We all get the blues sometimes. But when those feelings hang on for weeks or months, it's probably more than just a bad mood. It may be an illness called depression.

Depression describes a person's condition when he or she feels sad, discouraged, and hopeless. Often, a depressed person has trouble functioning. He or she might feel exhausted all the time and have difficulty thinking clearly or quickly.

Recent studies have shown that more than 20 percent of adolescents in the general population have emotional problems and one-third of adolescents attending psychiatric clinics suffer from depression. Depression affects 20 percent of all women, 10 percent of all men, and 5 percent of all adolescents worldwide. It is the most common psychological problem in the United States, afflicting nearly 18 million people each year. “Depression is a disorder most commonly associated with adolescent suicide,” says Dr. W.Michael Nelson, chairman of the department of psychiatry at Xavier University in Cincinnati, Ohio.

But most depressed teens never get the professional help they need. Some people believe that only “crazy” people seek the help of a mental health expert.
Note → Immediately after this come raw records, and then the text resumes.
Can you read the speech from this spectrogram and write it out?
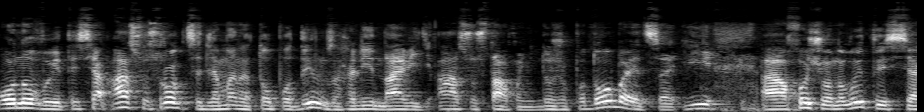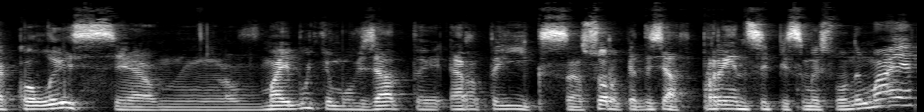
оновитися. Asus ROG це для мене топ-1. Взагалі навіть Asus TUF мені дуже подобається. І а, хочу оновитися колись е, в майбутньому взяти RTX 4050. В принципі, смислу немає.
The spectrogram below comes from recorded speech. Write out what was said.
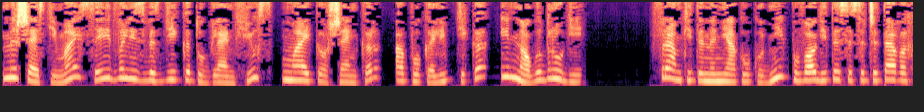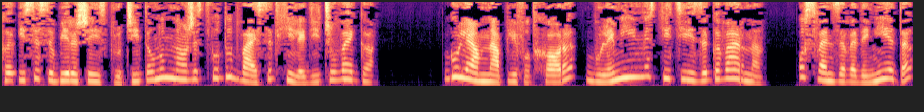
На 6 май са идвали звезди като Глен Хюс, Майкъл Шенкър, Апокалиптика и много други. В рамките на няколко дни поводите се съчетаваха и се събираше изключително множеството 20 000 човека. Голям наплив от хора, големи инвестиции за каварна. Освен заведенията,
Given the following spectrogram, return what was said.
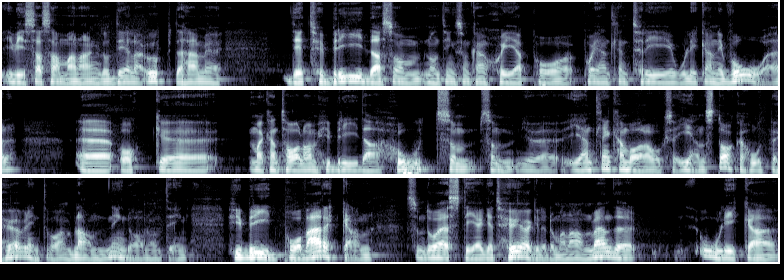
i vissa sammanhang då dela upp det här med det hybrida som någonting som kan ske på, på egentligen tre olika nivåer. Eh, och eh, man kan tala om hybrida hot som, som ju egentligen kan vara också enstaka hot, behöver inte vara en blandning då av någonting. Hybridpåverkan som då är steget högre då man använder olika,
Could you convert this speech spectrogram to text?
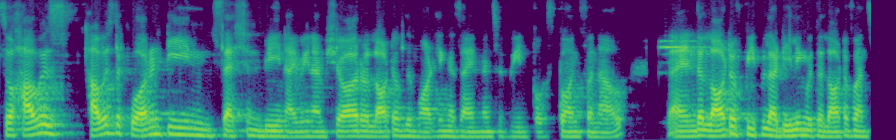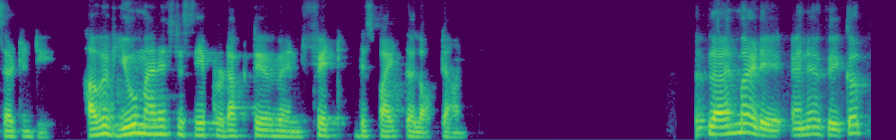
so how is how has the quarantine session been? I mean, I'm sure a lot of the modeling assignments have been postponed for now, and a lot of people are dealing with a lot of uncertainty. How have you managed to stay productive and fit despite the lockdown? I plan my day and I wake up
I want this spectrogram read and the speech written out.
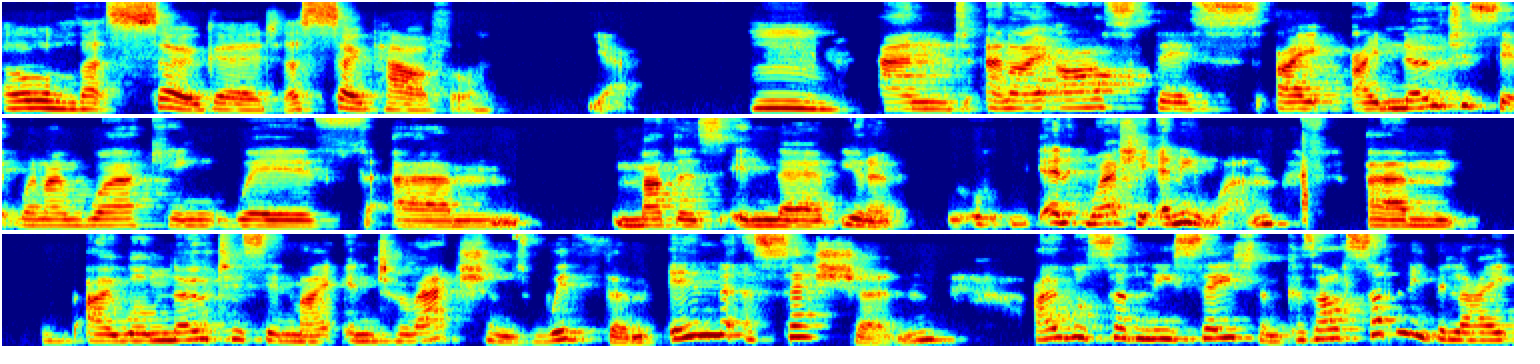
oh that's so good that's so powerful yeah Mm. And and I ask this, I, I notice it when I'm working with um, mothers in their, you know, well, actually anyone. Um, I will notice in my interactions with them in a session, I will suddenly say to them, because I'll suddenly be like,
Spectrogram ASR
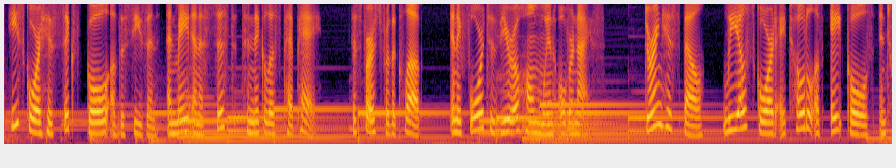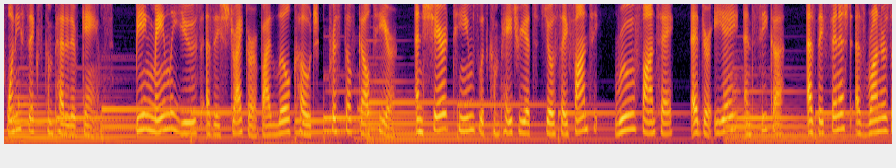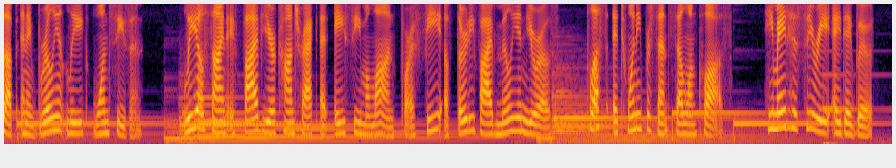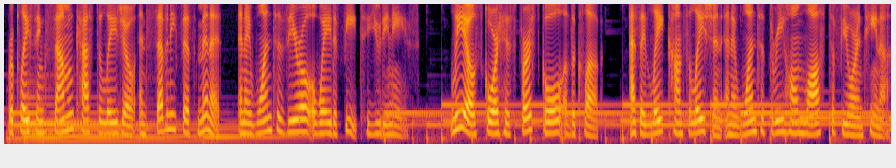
He scored his sixth goal of the season and made an assist to Nicolas Pepe, his first for the club, in a 4 0 home win over Nice. During his spell, Leo scored a total of eight goals in 26 competitive games being mainly used as a striker by Lille coach Christophe Galtier, and shared teams with compatriots Jose Fonte, Rui Fonte, Edgar Ie, and Xeka, as they finished as runners-up in a brilliant League One season. Leo signed a five-year contract at AC Milan for a fee of 35 million euros, plus a 20% sell-on clause. He made his Serie A debut, replacing Samu Castillejo in 75th minute in a 1 0 away defeat to Udinese. Leo scored his first goal of the club as a late consolation in a 1 3 home loss to Fiorentina.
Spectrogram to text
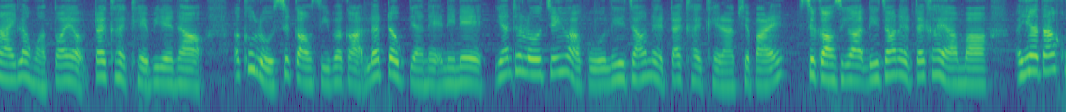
နာရီလောက်မှာတွားရောက်တိုက်ခိုက်ခဲ့ပြီးတဲ့နောက်အခုလိုစစ်ကောင်စီဘက်ကလက်တုပ်ပြန်တဲ့အနေနဲ့ရန်ထလိုကျေးရွာကိုလေကြောင်းနဲ့တိုက်ခိုက်ခဲ့တာဖြစ်ပါတယ်။စစ်ကောင်စီကလေကြောင်းနဲ့တိုက်ခိုက်ရမှာအရက်သား9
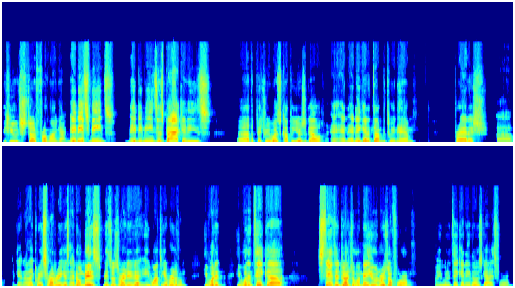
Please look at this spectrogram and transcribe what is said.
huge stud frontline guy. Maybe it's Means. Maybe Means is back and he's uh, the pitcher he was a couple years ago, and, and, and they get it done between him, Bradish. Uh, again, I like Grayson Rodriguez. I know Miz. Miz was ready to. He wanted to get rid of him. He wouldn't. He wouldn't take uh, Stanton, Judge, LeMahieu, and Rizzo for him, but he wouldn't take any of those guys for him.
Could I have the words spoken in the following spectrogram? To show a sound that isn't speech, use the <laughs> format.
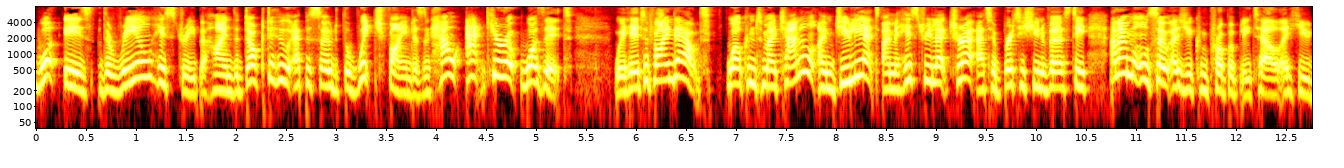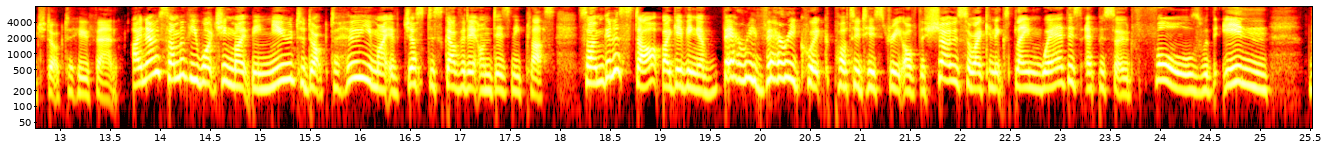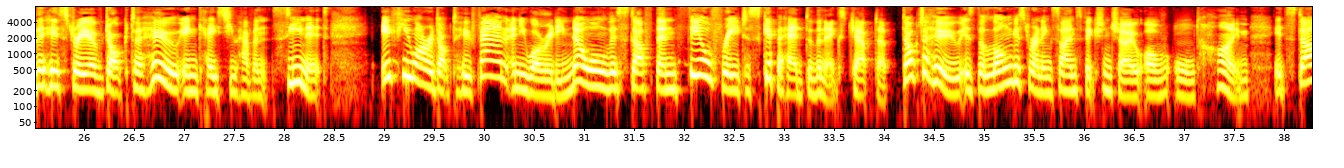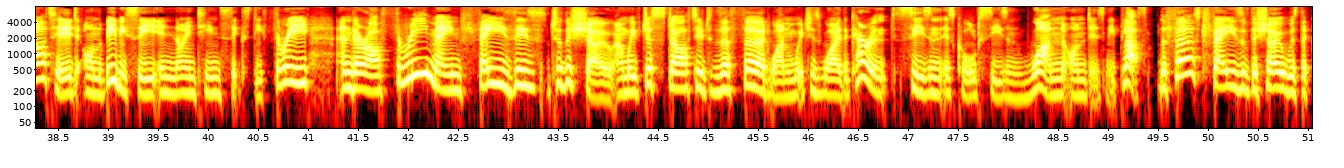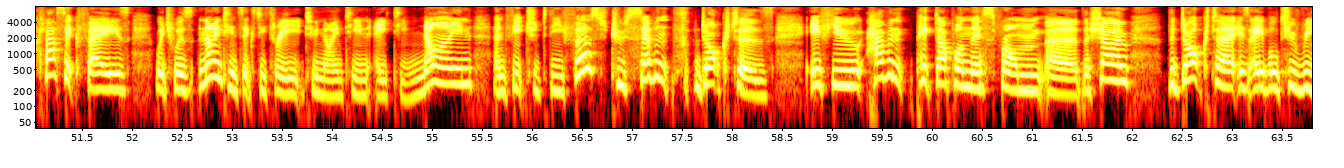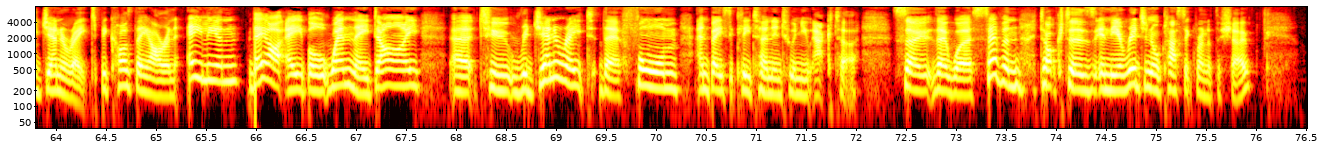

But if you're depressed, or if you know someone who is, serious depression isn't something that you can simply “get over” or “break out of.” There is nothing wrong with seeking professional help.

If you can't seem to shake the blues—or if youknow someone who can't—you do not have to feel lost or hopeless. Depression can be treated and, in most cases, cured. This book will help you learn about depression, its causes, and what to do (and who to call) to help yourself or a depressed friend.

Additional topics

Science EncyclopediaDepression